Environment researchers point to the extreme precipitation events that have been occurring with great frequency in India, led by a combination of rising temperatures and changes in the monsoon. Add to these poor civic planning, unfettered growth in population in the cities, and resultant environmental degradation. Every year, millions across India are displaced from their homes due to floods and Mumbai is no exception. Copious rains even bring the buildings and landfills down on people in the city.

But, contradictions abound. We are aware of the risks of climate‐induced flooding and yet, development plans continue to ignore these risks. Mumbai, one of India’s largest coastal cities, is the hub of both planned and unplanned developments and the adaptive resilience frameworks that prepare cities for climate induced calamities are in short supply here too, which continue to endanger lives.

Here are the economic effects of the floods that are likely to occur based on past experience:

Poor families will become poorer

They already have low incomes and housing in low-lying and flood-prone areas. During the 2005 floods in Mumbai, families living below the poverty line in Mumbai faced damage costs amounting to 1,480 percent of their average monthly incomes.

Direct and indirect impacts on low-income households

Housing structures, households assets, vehicles and work tools on which their livelihood depends may be damaged. They may own little but when compared with their earnings, even their low damage costs will be higher than economically well-off families, endangering their critical asset base. They will also face the indirect impacts of floods, such as shortages of food, water, and fuel, and disruption of services. Workdays and even jobs will be lost.

Social protection will be partial

In Mumbai, during the 2005 floods, the government offered some households a fixed amount to assist with food and clothing. However, this was less than 10% of the total losses suffered by the households. Many migrant households were excluded from this. Many used their savings or borrowed from informal sources to rebuild their lives. This pushed them into indebtedness and poverty.

Insurance coverage will be negligible or none

More than 90% of the affected families during the 2005 Mumbai floods had no insurance of any kind.

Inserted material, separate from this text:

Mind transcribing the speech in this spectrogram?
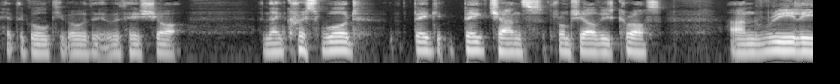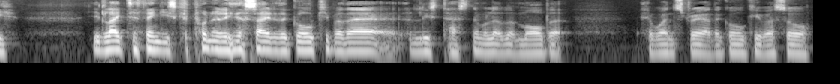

Small businesses will incur losses and lose customer confidence

Physical structures of the business units will be destroyed leading to losses of finished products, inventory, and raw materials. Businesses would also have to cover the expenses of cleaning premises, restarting operations, or shifting production elsewhere. During the 2005 floods, businesses took longer to recover and lost customer confidence.

Compensation and insurance will not help rebuild

Profit-making ventures will likely find themselves using their own resources to cope up with the damages. Post the Mumbai floods in 2005, a few SMEs that had opted for flood insurance received less than the claimed amount after months of delay.

Business recovery will take time

After the Mumbai floods, business recovery time averaged 3–4 days, with maximum recovery time stretching to 1–2 weeks. Several SMEs remained without power, water, and other basic services for 10–15 days. Many businesses could not repay loans. Loss of credit and clients aggravated financial distress, and some businesses closed operations.

A look at the table below outlines the extent of the damage costs faced by retail businesses in Mumbai in the aftermath of the 2005 floods:

Source: ADB Paper here.